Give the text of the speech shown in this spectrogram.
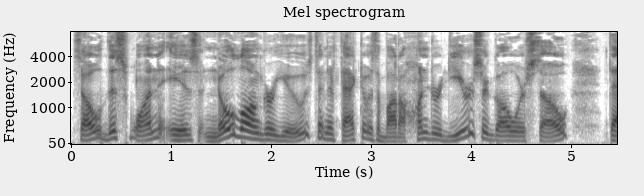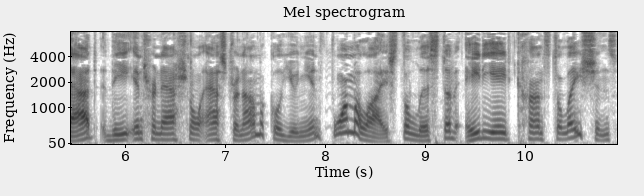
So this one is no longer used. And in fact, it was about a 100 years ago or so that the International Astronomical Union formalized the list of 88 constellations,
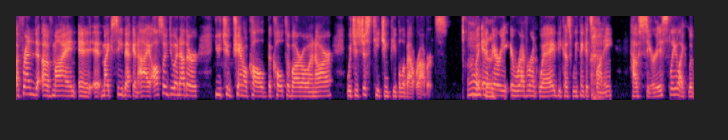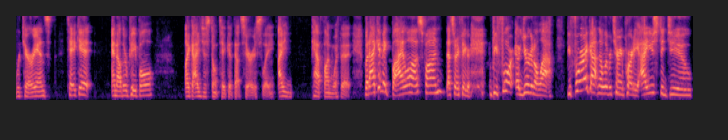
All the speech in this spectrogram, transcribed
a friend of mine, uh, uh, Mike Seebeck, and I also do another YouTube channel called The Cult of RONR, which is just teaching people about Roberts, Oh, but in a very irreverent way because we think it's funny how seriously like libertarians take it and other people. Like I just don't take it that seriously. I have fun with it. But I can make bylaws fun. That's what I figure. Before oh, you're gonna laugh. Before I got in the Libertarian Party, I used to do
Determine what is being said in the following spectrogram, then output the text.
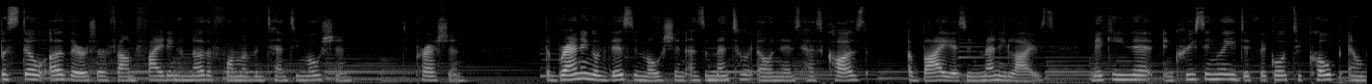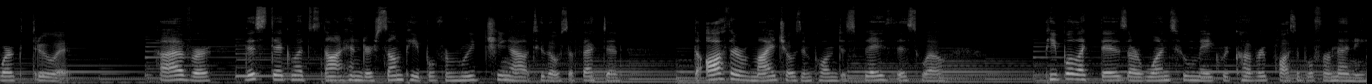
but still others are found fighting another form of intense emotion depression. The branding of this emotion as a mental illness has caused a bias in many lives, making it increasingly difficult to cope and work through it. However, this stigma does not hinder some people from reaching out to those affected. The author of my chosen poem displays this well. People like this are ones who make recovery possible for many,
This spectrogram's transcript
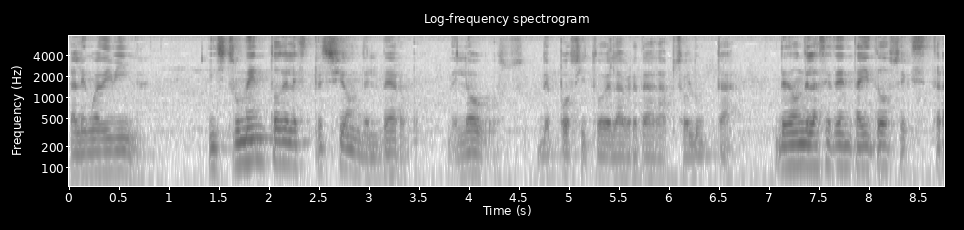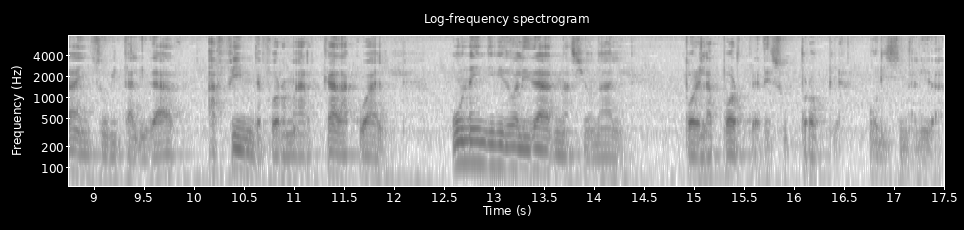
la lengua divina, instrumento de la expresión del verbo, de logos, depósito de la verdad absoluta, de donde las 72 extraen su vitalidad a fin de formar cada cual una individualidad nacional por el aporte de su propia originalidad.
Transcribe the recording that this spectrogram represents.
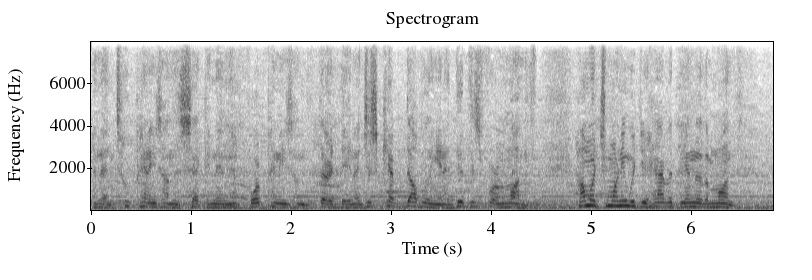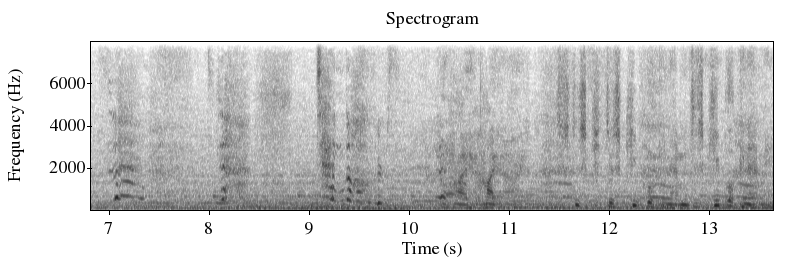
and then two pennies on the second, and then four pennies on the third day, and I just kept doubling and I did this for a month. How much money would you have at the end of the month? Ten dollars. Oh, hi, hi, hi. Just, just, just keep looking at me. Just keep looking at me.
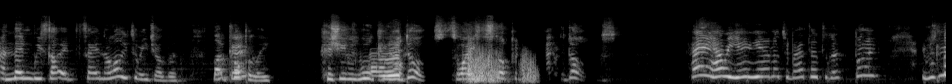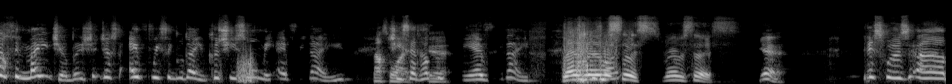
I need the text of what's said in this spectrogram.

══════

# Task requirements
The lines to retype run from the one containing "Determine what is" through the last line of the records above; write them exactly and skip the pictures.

# Exercise answer
Determine what is being said in the following spectrogram, then output the text.
but still others are found fighting another form of intense emotion depression. The branding of this emotion as a mental illness has caused a bias in many lives, making it increasingly difficult to cope and work through it. However, this stigma does not hinder some people from reaching out to those affected. The author of my chosen poem displays this well. People like this are ones who make recovery possible for many,
This spectrogram's transcript
la lengua divina, instrumento de la expresión del verbo, de logos, depósito de la verdad absoluta, de donde las 72 extraen su vitalidad a fin de formar cada cual una individualidad nacional por el aporte de su propia originalidad.
Transcribe the recording that this spectrogram represents.
and then two pennies on the second, and then four pennies on the third day, and I just kept doubling and I did this for a month. How much money would you have at the end of the month? Ten dollars. Oh, hi, hi, hi. Just, just, just keep looking at me. Just keep looking at me.
I need the text of what's said in this spectrogram.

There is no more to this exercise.